▸ **EXERCISE DETAILS**:
All of the entries should be restated word for word, but without their pictures.

▸ **TASK INPUT**:
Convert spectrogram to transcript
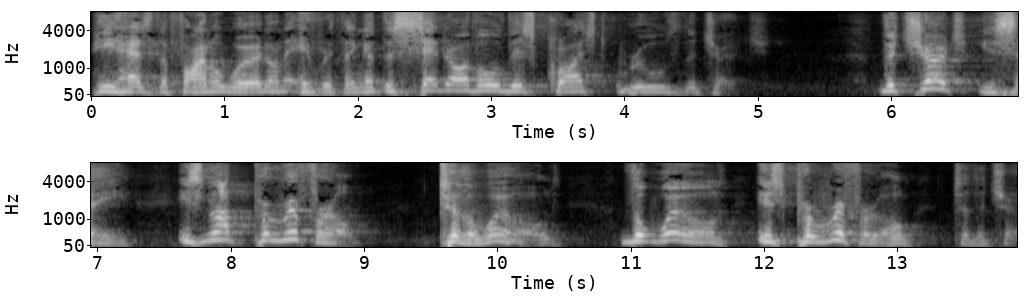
He has the final word on everything. At the center of all this, Christ rules the church. The church, you see, is not peripheral to the world. The world is peripheral to the church.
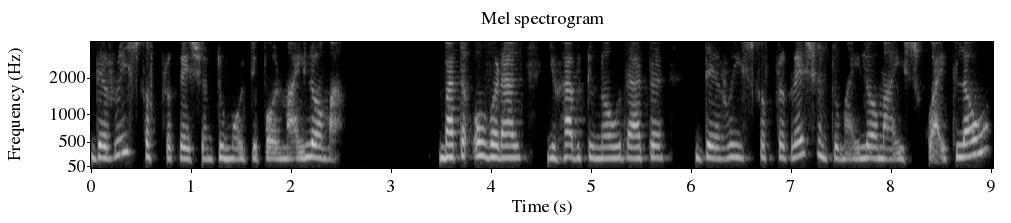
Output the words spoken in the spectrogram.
the risk of progression to multiple myeloma. But overall, you have to know that the risk of progression to myeloma is quite low.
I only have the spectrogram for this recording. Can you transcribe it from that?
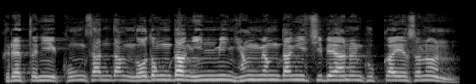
그랬더니 공산당, 노동당, 인민혁명당이 지배하는 국가에서는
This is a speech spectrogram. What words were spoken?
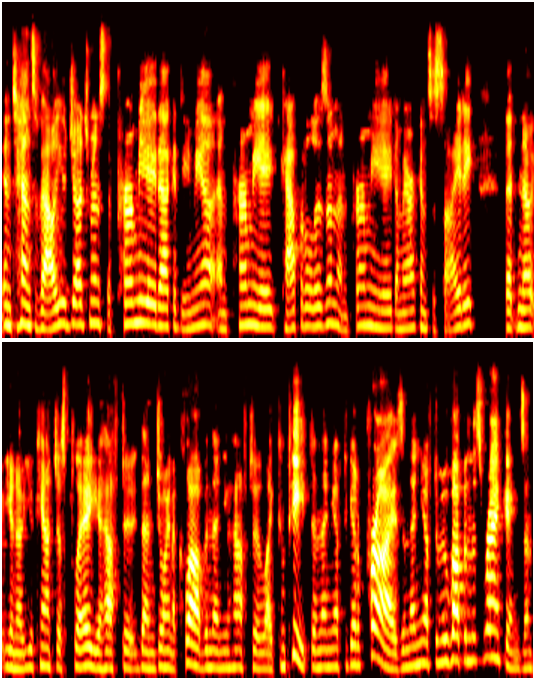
intense value judgments that permeate academia and permeate capitalism and permeate American society that no you know you can't just play you have to then join a club and then you have to like compete and then you have to get a prize and then you have to move up in this rankings and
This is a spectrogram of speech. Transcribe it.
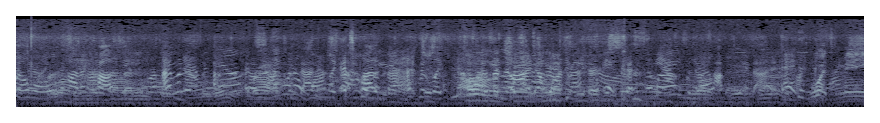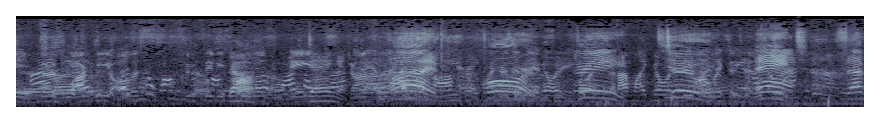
the whole pot of coffee. I'm gonna like I told him that. I was like, no, I was like, no, I don't want to. It stresses me out, so don't have to do that. What's me? There's Waukee, all this Sioux City schools, Ames, Johnston. Five, four, three, two, eight, seven,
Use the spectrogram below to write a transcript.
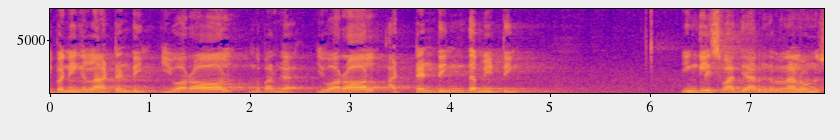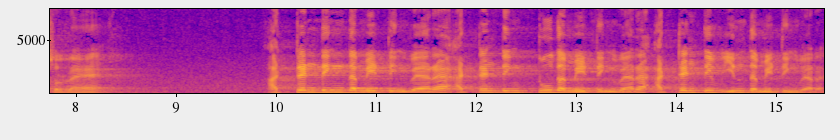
இப்போ நீங்கள்லாம் அட்டெண்டிங் யூ ஆர் ஆல் இங்கே பாருங்கள் you are all attending the meeting English வாத்தியாருங்கிறதுனால ஒன்று சொல்கிறேன் அட்டெண்டிங் த மீட்டிங் வேறு அட்டெண்டிங் டு த மீட்டிங் வேறு அட்டென்டிவ் இன் த மீட்டிங் வேறு.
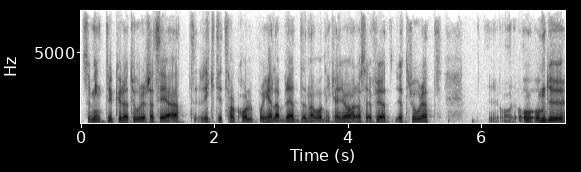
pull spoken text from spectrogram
som inte är kuratorer så att säga att riktigt ha koll på hela bredden av vad ni kan göra. Så för jag, jag tror att om du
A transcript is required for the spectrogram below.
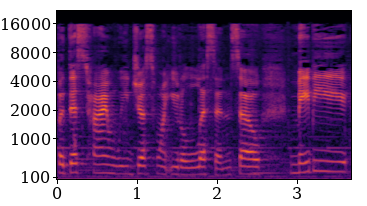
but this time we just want you to listen. So maybe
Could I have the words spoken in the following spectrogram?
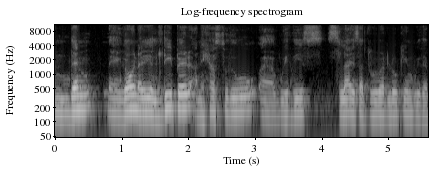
And then uh, going a little deeper, and it has to do uh, with these slides that we were looking with the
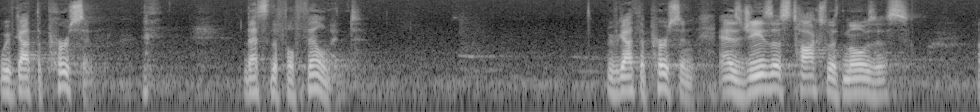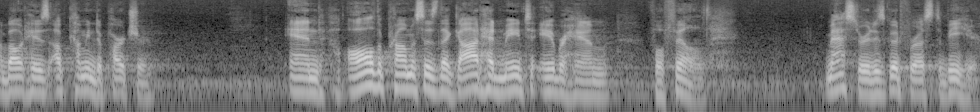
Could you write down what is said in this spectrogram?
we've got the person. That's the fulfillment. We've got the person as Jesus talks with Moses about his upcoming departure and all the promises that God had made to Abraham fulfilled. Master, it is good for us to be here.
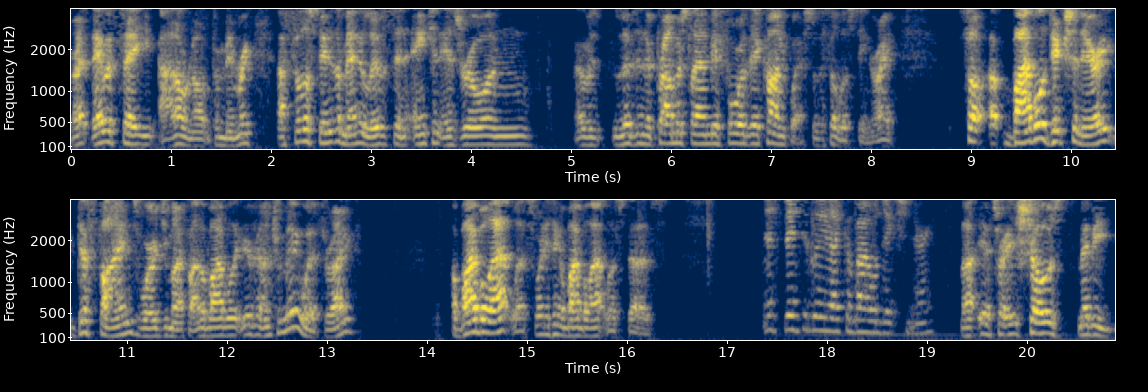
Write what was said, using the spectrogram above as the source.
Right? They would say, I don't know from memory. A Philistine is a man who lives in ancient Israel and uh, was lived in the Promised Land before the conquest. Was a Philistine, right? So, a Bible dictionary defines words you might find in the Bible that you're unfamiliar with, right? A Bible atlas. What do you think a Bible atlas does? It's basically like a Bible dictionary. Uh, it's right. It shows maybe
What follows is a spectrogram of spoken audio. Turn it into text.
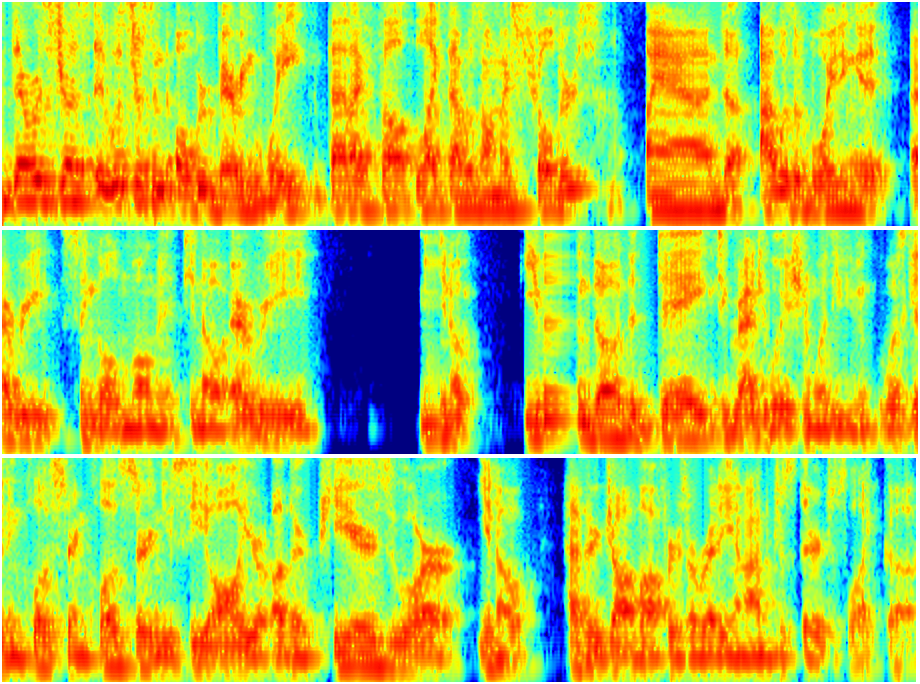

▸ **RESPONSE BELOW**:
Convert spectrogram to transcript
He has the final word on everything. At the center of all this, Christ rules the church. The church, you see, is not peripheral to the world. The world is peripheral to the church.
Output the words spoken in the spectrogram.
the risk of progression to multiple myeloma. But overall, you have to know that the risk of progression to myeloma is quite low.
I only have the spectrogram for this recording. Can you transcribe it from that?
그랬더니 공산당, 노동당, 인민혁명당이 지배하는 국가에서는
This is a speech spectrogram. What words were spoken?
intense value judgments that permeate academia and permeate capitalism and permeate American society that no you know you can't just play you have to then join a club and then you have to like compete and then you have to get a prize and then you have to move up in this rankings and
This is a spectrogram of speech. Transcribe it.
the whole pot of coffee. I'm gonna like I told him that. I was like, no, I was like, no, I don't want to. It stresses me out, so don't have to do that. What's me? There's Waukee, all this Sioux City schools, Ames, Johnston. Five, four, three, two, eight, seven,
Use the spectrogram below to write a transcript.
இப்போ நீங்கள்லாம் அட்டெண்டிங் யூ ஆர் ஆல் இங்கே பாருங்கள் you are all attending the meeting English வாத்தியாருங்கிறதுனால ஒன்று சொல்கிறேன் அட்டெண்டிங் த மீட்டிங் வேறு அட்டெண்டிங் டு த மீட்டிங் வேறு அட்டென்டிவ் இன் த மீட்டிங் வேறு.
pull spoken text from spectrogram
som inte är kuratorer så att säga att riktigt ha koll på hela bredden av vad ni kan göra. Så för jag, jag tror att om du
A transcript is required for the spectrogram below.
but this time we just want you to listen. So maybe
Could I have the words spoken in the following spectrogram?
And then uh, going a little deeper, and it has to do uh, with these slides that we were looking with the
Could you write down what is said in this spectrogram?
we've got the person. That's the fulfillment. We've got the person as Jesus talks with Moses about his upcoming departure and all the promises that God had made to Abraham fulfilled. Master, it is good for us to be here.
Write what was said, using the spectrogram above as the source.
Right? They would say, I don't know from memory. A Philistine is a man who lives in ancient Israel and uh, was lived in the Promised Land before the conquest. Was a Philistine, right? So, a Bible dictionary defines words you might find in the Bible that you're unfamiliar with, right? A Bible atlas. What do you think a Bible atlas does? It's basically like a Bible dictionary. Uh, it's right. It shows maybe
What follows is a spectrogram of spoken audio. Turn it into text.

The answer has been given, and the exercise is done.